Q:Do you have a favorite song by the original Binkley Brothers?

A:It’s called “When I Had but 50 Cents.” It’s really funny. It’s about a guy who takes a girl on a date, and he has only 50 cents. ... It’s kind of silly, but it’s funny.

Q:How do you make old-time music sound authentic?

: A Some people are more into technical ability and keeping things polished, never missing a note. I think, for us anyway, it’s about energy and having fun, keeping the spirit.

Q: Why do you think people still come hear music that saw its heyday a century ago?

A: I heard someone, maybe (Bob) Dylan, say, “It’s so old it sounds new.” I think it was just forgotten about. I think people always like to hear a good story.

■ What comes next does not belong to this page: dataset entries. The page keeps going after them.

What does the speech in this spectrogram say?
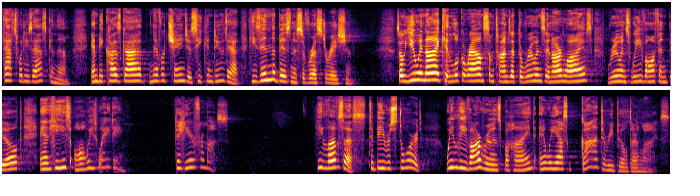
That's what he's asking them. And because God never changes, he can do that. He's in the business of restoration. So you and I can look around sometimes at the ruins in our lives, ruins we've often built, and he's always waiting to hear from us. He loves us to be restored. We leave our ruins behind and we ask God to rebuild our lives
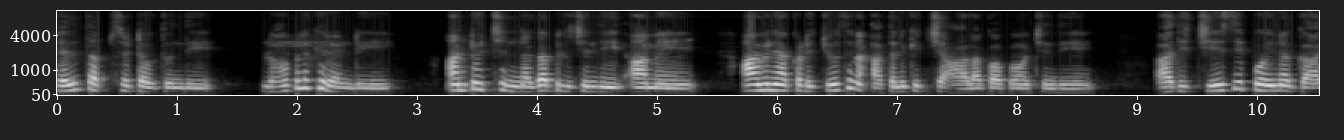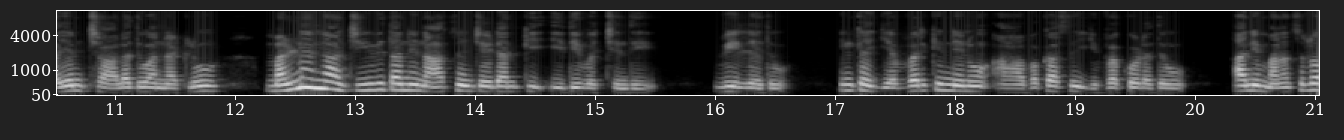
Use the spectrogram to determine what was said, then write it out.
హెల్త్ అప్సెట్ అవుతుంది. లోపలికి రండి అంటూ చిన్నగా పిలిచింది ఆమె. ఆమెని అక్కడ చూసిన అతనికి చాలా కోపం వచ్చింది. అది చేసిపోయిన గాయం చాలదు అన్నట్లు మళ్ళీ నా జీవితాన్ని నాశనం చేయడానికి ఇది వచ్చింది. వీల్లేదు. ఇంకా ఎవ్వరికి నేను ఆ అవకాశం ఇవ్వకూడదు అని మనసులో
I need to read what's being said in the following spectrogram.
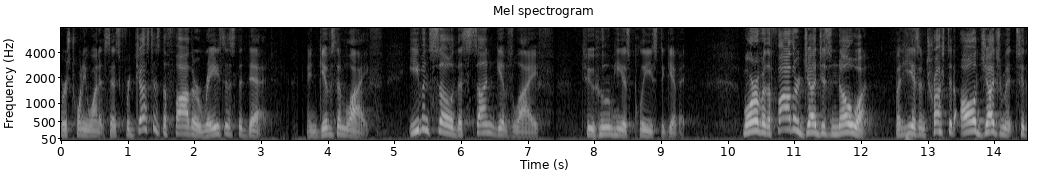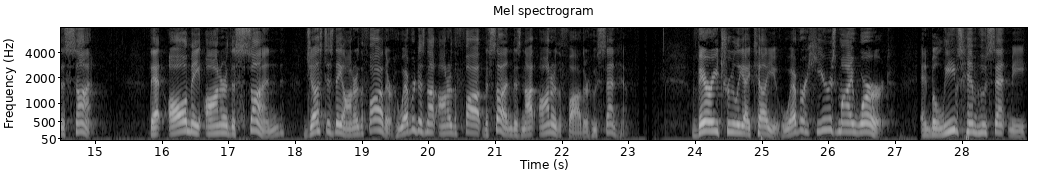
Verse 21, it says, For just as the Father raises the dead and gives them life, even so the Son gives life to whom he is pleased to give it. Moreover, the Father judges no one, but he has entrusted all judgment to the Son, that all may honor the Son just as they honor the Father. Whoever does not honor the, fa- the Son does not honor the Father who sent him. Very truly I tell you, whoever hears my word and believes him who sent me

Q: What do you think your great-grandfather and great-great-uncle would think of your music?

A: I think they’d probably like it. I know when I have the occasion to play with older people, they’re always really encouraged by younger people getting into it.

Q: If the original Binkley Brothers were around, what would you ask them?

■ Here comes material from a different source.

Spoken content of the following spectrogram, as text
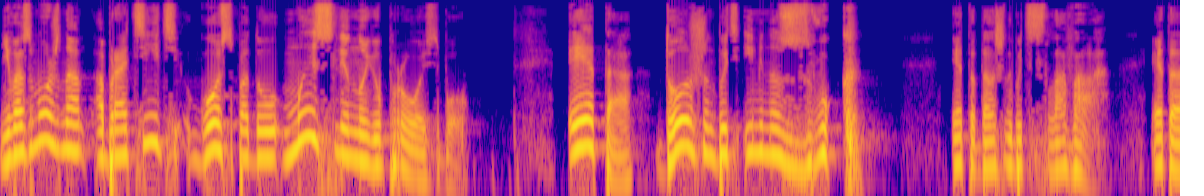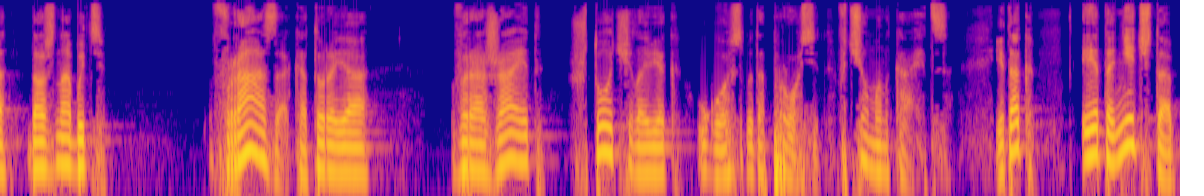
невозможно обратить Господу мысленную просьбу. Это должен быть именно звук. Это должны быть слова. Это должна быть фраза, которая выражает, что человек у Господа просит, в чем он кается. Итак, это нечто,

A: I think I would just want to play with them ... or my granddad, who also played on the radio on WSM (in Nashville). ... I never met any of them, so I would really just want to learn some tunes from them. - Chattanooga Times-Free Press

"Down to the River to Play" - In the City magazine

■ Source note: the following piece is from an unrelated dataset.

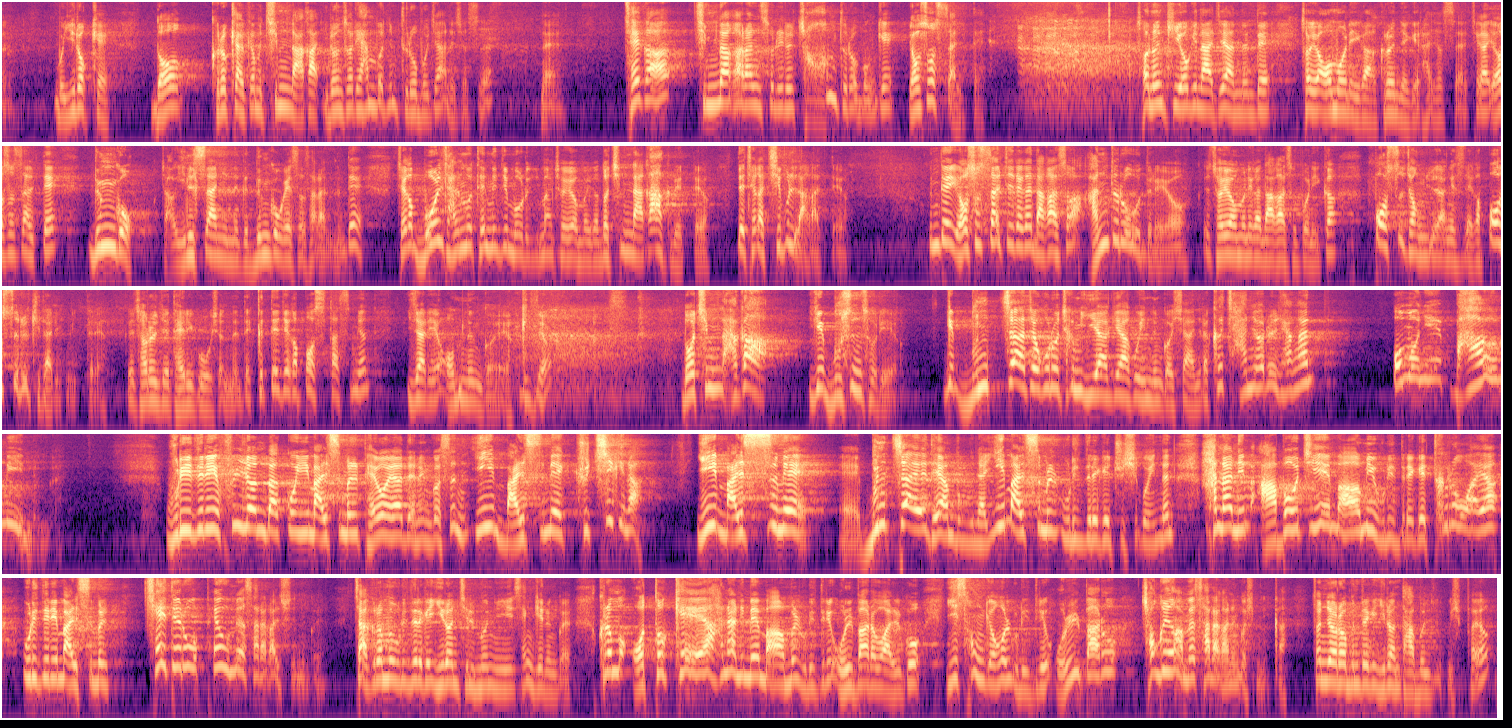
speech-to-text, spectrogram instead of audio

All material by the New Binkley Brothers has been self-released and is available through their myspace page,, as well as streaming audio.



The New Binkley Brothers are three piece Appalachian string band whose name is derived from their great-grandfather's band, the Binkley Brothers' Dixie Clodhoppers, members of the original Nashville Grand Ole Opry from 1926-1939. The Binkley Brothers were among the first groups to be commercially recorded in Nashville in the legendary 1928 Victor sessions. The New Binkley Brothers play many of their old tunes as well as originals, and are heavily influenced by other 20's-era groups of the North Georgia and East Tennessee region, such as the Skilett Lickers, Jim and Andrew Baxter, Bob Douglas, and the musicians of Sand Mountain, AL.

The New Binkley Brothers play traditional styles, but bring a new, driving, energetic, youthful exuberance to traditional music that has not been seen in quite some time.

The New Binkley Brothers have played with such fine acts as the Carolina Chocolate Drops, The Felice Brothers, The Two Man Gentleman Band, Paleface, Christabel and the Johns, Michael Hurley and are booked for summer gigs with the Roan Mountain Hilltoppers and Larry Keel. In 2008, The New Binkley Brothers went on a short tour of Spain, playing at the Victoria Theater in Priego de Cordoba, and recording with the founder of Eureka records, Fernando Vacas. They have played in competitions, performances halls, tourists attractions and on the street, and are always eager to keep bringing their music and heritage to whomever will listen.

One member of the group, Matt Downer, has received numerous Alabama Folk Life grants to study and record with such classic Alabaman old-time musicians as Gene Ivey, Wayne Heard, Cast King, and most recently, long-time Norman Blake collaborator, James Bryan. His field recordings of the late Cast King resulted in his critically acclaimed debut album release at age 80, Saw Mill Man, on Locust Records: 2005.